This technology is extensively used in projectors in offices, homes, and cinemas, but the DMD technology can also be used for spectroscopy as described on this page.
A DMD based spectrometer like the PEAK XNIR, provides the following key benefits over other types of spectroscopy:
Lower cost than diode array-based spectroscopy in the NIR range
More robust than scanning grating type monochromators
Advanced scan options like Hadamard to improve SNR, speed, or other parameters
The picture below shows a close op of an array of micro-mirrors in a DMD. Each mirror can have three positions: ON, OFF, and Neutral.
How a DMD based spectrometer works
The picture below shows schematically the construction of a DMD based spectrometer in a very simplified case with only three micromirrors.
The first part of the spectrometer is very similar to a regular diode array spectrometer (DDA) with a slit, a collimating lens, and a diffraction grating. The function of the diffraction grating is to separate the wavelengths into different angles as illustrated by the blue, green, and red light rays in the picture. Normally, in a DDA spectrometer, we would place an array of photodetectors after the diffraction grating to detect the amount of intensity of each wavelength. However, in a DMD spectrometer, we place the micro-mirror array at this location. This enables us to select one or more wavelengths by setting the mirrors in the ON or OFF position. At the output end of the DMD spectrometer, we have placed a single photodetector that detects the wavelength(s) we have selected.

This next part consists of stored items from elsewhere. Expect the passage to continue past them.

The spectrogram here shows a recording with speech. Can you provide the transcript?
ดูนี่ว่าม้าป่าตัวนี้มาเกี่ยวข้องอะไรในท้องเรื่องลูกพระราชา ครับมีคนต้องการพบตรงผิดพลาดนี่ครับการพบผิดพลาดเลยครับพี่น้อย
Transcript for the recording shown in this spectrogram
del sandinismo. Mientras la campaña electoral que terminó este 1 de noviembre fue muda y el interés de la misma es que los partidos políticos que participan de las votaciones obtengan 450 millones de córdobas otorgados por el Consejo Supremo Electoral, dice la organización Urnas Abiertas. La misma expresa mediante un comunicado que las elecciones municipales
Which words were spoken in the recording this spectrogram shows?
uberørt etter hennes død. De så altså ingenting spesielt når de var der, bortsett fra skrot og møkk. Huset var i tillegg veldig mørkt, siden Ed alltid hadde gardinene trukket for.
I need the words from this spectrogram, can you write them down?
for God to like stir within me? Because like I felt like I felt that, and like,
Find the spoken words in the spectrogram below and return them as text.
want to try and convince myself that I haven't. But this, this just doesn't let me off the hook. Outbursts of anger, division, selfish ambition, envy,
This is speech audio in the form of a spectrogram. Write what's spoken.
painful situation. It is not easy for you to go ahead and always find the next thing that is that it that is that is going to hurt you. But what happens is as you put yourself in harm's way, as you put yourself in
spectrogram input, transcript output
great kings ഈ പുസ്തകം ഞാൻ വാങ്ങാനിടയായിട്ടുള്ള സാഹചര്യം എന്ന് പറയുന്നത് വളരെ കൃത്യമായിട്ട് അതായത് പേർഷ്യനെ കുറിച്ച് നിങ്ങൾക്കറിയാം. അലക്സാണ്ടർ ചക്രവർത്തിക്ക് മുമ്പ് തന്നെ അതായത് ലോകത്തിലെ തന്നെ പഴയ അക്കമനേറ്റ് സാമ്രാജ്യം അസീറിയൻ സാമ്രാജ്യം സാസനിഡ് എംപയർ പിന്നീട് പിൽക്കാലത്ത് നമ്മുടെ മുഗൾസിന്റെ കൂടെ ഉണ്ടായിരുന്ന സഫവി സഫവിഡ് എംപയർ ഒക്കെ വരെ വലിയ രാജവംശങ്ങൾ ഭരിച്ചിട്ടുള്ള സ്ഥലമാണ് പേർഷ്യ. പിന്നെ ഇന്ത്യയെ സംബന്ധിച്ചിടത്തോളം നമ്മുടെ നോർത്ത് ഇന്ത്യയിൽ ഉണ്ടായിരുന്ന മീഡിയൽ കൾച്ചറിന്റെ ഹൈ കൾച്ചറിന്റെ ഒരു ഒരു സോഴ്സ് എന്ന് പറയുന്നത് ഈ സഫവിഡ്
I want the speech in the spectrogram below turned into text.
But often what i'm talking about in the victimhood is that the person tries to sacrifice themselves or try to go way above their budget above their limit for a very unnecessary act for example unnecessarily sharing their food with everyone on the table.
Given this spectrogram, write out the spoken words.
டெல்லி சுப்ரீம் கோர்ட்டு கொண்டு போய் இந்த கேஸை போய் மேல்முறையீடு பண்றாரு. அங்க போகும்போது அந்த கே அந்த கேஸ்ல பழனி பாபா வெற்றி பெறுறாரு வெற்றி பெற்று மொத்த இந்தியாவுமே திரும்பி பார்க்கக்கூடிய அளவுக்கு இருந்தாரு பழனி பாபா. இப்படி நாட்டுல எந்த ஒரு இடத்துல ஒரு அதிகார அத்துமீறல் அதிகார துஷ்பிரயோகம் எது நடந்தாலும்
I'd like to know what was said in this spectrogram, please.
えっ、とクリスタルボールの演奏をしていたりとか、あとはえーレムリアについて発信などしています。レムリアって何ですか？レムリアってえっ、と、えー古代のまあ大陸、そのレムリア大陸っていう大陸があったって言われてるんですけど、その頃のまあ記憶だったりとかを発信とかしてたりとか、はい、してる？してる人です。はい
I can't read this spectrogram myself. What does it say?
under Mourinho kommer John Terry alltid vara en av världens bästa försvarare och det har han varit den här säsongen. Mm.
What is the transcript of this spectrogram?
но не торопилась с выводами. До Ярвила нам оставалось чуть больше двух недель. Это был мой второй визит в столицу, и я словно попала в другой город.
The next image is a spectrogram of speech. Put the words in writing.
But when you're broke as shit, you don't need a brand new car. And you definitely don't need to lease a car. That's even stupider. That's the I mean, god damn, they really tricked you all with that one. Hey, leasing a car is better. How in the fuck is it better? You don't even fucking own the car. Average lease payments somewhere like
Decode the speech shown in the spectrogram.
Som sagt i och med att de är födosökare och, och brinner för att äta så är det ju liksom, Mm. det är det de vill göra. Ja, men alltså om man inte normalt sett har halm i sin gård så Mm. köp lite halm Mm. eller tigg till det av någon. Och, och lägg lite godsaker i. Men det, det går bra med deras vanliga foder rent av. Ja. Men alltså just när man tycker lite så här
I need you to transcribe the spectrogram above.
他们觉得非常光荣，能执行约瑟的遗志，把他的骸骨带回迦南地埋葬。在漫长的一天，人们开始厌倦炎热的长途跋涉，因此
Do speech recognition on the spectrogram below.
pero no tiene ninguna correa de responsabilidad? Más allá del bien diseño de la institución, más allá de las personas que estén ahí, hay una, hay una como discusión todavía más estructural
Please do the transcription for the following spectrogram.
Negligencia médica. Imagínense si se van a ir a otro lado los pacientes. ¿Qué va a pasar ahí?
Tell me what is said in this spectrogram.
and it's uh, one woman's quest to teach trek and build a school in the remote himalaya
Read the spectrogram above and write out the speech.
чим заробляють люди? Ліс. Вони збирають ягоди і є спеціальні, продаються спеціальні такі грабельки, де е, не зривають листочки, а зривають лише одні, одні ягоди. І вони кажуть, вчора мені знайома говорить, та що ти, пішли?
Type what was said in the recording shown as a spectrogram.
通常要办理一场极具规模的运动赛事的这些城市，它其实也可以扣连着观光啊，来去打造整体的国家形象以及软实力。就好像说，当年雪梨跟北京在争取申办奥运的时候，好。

To illustrate a simple scanning through the spectrum the pictures a), b), and c) show how the blue, green, and red wavelengths are being selected and measured by the photo-detector one by one.laced a single photodetector that detects the wavelength(s) we have selected.